◆ **ABOUT THIS EXERCISE**
Skip every picture, and copy exactly the lines from the one containing "Can you get" to the end of the data.

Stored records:
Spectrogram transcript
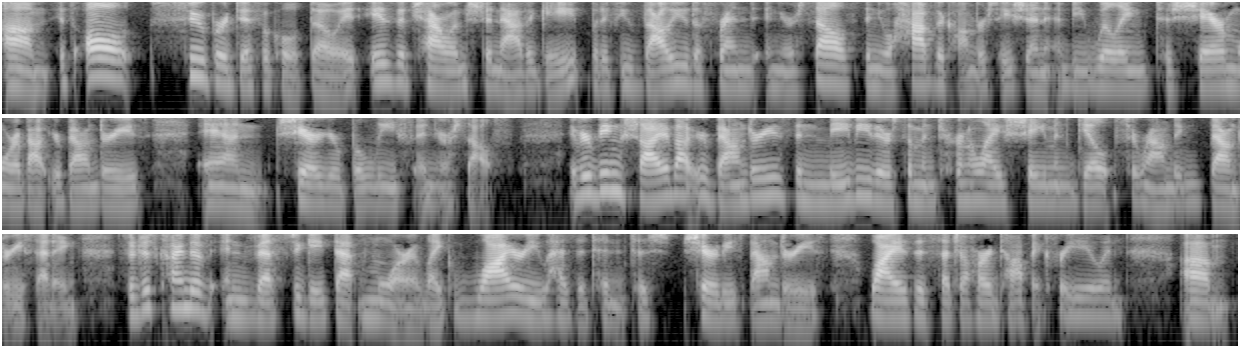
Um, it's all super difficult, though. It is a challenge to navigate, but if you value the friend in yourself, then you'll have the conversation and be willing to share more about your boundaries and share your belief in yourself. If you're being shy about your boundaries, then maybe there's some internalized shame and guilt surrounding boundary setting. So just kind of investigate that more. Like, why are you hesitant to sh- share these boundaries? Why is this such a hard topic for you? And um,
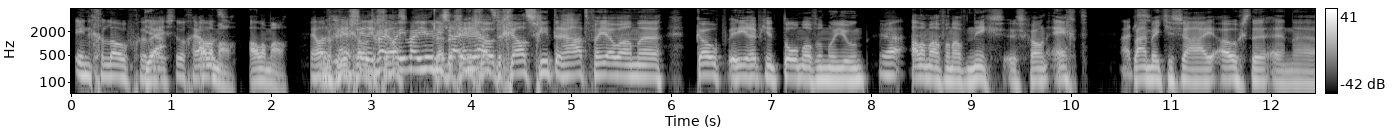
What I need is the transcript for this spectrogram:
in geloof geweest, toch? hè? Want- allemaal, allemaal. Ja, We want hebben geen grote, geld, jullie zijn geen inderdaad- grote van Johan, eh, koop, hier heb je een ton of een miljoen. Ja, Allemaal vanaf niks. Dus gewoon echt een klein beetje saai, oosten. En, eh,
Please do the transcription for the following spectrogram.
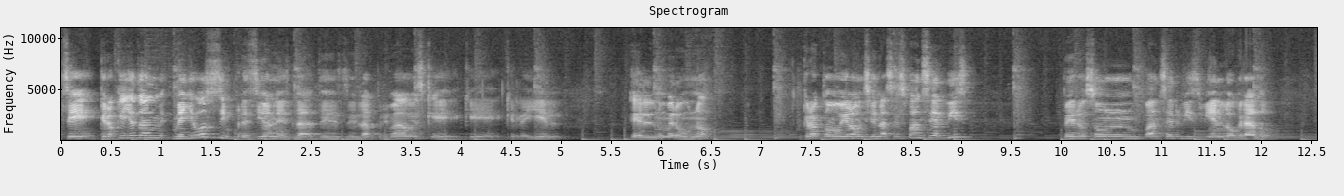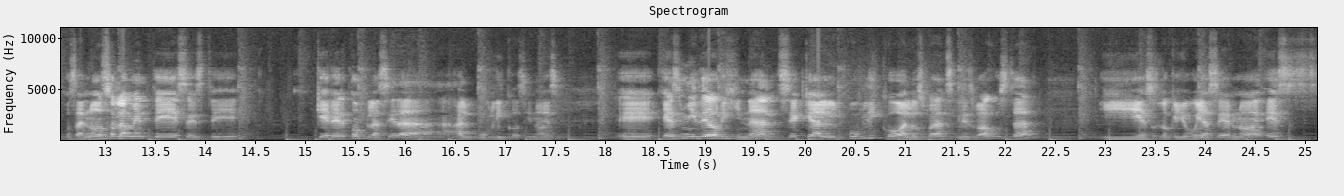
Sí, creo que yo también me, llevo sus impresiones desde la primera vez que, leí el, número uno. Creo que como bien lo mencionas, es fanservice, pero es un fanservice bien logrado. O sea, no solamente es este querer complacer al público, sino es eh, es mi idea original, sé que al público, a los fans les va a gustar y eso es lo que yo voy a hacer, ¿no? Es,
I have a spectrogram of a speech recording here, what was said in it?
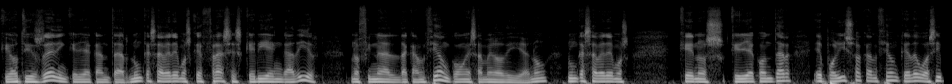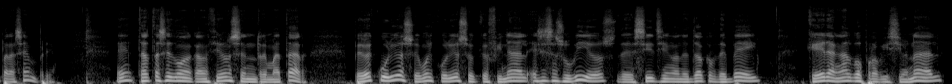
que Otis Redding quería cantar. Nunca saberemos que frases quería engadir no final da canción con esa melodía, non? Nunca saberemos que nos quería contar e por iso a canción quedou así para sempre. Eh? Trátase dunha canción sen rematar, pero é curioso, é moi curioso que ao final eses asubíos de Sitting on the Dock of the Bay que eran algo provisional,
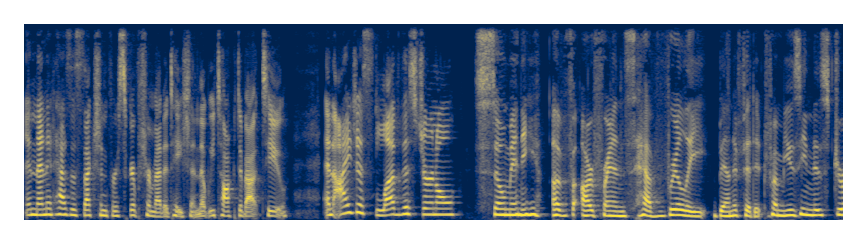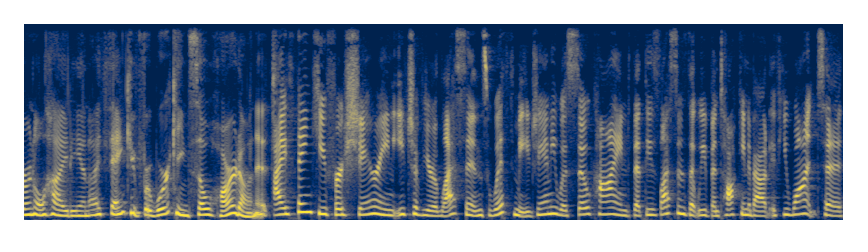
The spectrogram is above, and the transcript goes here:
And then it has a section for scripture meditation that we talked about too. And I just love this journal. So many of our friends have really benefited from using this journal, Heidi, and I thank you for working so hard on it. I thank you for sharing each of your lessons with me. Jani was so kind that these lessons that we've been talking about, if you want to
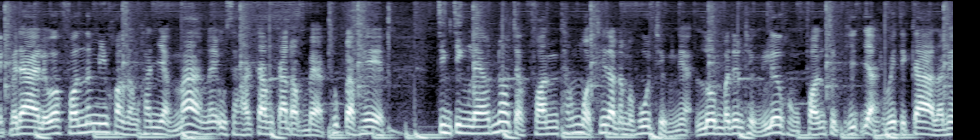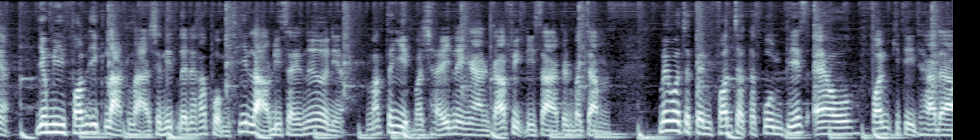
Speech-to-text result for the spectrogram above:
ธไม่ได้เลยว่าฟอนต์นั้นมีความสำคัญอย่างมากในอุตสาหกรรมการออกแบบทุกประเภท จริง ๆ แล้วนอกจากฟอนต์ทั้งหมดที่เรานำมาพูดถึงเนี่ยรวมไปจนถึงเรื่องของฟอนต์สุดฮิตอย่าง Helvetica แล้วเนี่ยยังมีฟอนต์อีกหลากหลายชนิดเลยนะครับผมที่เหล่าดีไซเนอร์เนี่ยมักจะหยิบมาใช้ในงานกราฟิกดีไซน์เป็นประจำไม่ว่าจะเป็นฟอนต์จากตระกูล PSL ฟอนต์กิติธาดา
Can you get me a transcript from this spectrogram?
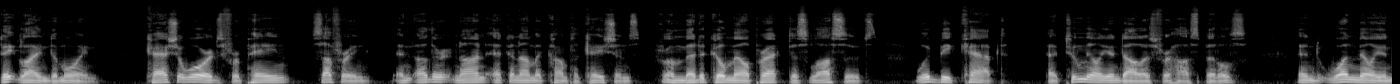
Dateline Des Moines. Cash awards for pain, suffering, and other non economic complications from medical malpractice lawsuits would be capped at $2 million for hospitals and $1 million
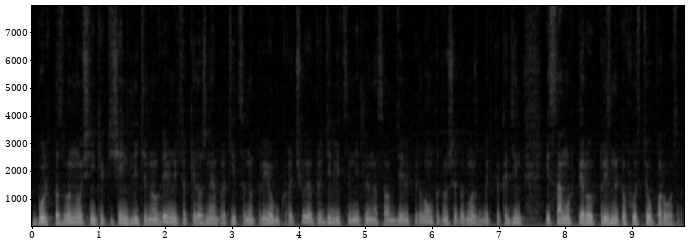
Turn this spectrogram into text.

◆ **REPLY**
Can you get me a transcript from this spectrogram?
Dateline Des Moines. Cash awards for pain, suffering, and other non economic complications from medical malpractice lawsuits would be capped at $2 million for hospitals and $1 million
Turn this spectrogram into text.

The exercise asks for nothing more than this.